-- Exercise materials follows --

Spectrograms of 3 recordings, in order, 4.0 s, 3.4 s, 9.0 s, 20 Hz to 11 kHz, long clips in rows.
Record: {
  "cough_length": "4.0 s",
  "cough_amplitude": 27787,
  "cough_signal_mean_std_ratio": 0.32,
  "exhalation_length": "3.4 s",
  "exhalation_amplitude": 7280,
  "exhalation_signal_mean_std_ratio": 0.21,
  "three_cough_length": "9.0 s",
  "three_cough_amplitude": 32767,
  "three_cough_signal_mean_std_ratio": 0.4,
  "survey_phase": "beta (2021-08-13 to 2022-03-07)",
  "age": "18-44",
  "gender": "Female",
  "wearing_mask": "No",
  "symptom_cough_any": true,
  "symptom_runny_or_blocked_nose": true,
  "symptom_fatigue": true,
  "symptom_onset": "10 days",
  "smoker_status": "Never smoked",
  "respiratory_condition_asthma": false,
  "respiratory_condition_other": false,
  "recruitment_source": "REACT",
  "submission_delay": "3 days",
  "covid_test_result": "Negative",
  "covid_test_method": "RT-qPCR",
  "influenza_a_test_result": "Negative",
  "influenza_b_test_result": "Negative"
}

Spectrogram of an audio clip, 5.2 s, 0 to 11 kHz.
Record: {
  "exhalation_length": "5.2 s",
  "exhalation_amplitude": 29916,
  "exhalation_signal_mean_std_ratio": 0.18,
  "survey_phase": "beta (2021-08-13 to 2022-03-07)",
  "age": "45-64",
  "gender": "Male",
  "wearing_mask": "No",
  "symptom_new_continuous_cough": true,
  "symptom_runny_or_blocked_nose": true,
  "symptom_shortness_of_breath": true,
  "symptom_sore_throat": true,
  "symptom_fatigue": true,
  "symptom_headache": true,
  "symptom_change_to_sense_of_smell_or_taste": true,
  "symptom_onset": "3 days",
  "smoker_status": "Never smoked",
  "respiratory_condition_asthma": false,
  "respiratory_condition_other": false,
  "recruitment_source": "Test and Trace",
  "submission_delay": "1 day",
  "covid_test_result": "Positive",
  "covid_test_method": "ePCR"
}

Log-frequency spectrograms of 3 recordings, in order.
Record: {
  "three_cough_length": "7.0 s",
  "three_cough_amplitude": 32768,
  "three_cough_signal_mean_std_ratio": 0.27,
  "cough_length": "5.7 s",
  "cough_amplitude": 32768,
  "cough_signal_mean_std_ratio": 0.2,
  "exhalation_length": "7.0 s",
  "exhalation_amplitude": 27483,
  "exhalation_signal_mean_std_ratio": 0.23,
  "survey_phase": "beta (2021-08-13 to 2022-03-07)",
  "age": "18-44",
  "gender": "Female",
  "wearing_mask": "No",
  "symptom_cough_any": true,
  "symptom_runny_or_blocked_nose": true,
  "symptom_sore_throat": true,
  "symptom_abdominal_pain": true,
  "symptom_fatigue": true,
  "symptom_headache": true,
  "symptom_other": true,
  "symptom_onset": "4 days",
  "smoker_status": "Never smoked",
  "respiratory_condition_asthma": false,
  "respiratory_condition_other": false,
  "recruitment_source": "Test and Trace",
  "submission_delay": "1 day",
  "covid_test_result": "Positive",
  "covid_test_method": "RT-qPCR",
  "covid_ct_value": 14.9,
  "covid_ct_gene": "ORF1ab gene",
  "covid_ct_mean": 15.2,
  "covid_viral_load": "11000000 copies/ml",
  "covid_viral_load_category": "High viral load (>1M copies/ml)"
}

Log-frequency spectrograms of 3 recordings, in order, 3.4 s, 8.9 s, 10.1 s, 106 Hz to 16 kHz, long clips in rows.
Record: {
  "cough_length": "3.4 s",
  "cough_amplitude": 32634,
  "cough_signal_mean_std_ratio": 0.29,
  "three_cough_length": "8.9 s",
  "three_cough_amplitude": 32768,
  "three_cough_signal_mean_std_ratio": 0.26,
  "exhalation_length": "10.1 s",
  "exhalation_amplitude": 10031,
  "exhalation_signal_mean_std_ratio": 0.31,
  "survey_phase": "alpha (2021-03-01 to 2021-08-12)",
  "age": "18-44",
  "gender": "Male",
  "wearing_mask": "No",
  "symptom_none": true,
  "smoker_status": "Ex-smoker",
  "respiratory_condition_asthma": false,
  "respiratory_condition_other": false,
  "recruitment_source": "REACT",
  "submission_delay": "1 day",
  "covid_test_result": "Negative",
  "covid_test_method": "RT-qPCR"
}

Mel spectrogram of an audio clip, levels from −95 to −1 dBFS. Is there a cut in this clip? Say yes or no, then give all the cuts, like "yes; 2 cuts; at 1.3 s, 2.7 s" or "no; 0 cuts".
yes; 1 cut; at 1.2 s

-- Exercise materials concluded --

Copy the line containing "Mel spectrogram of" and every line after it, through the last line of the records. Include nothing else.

Mel spectrogram of an audio clip, levels from −95 to −1 dBFS. Is there a cut in this clip? Say yes or no, then give all the cuts, like "yes; 2 cuts; at 1.3 s, 2.7 s" or "no; 0 cuts".
yes; 1 cut; at 1.2 s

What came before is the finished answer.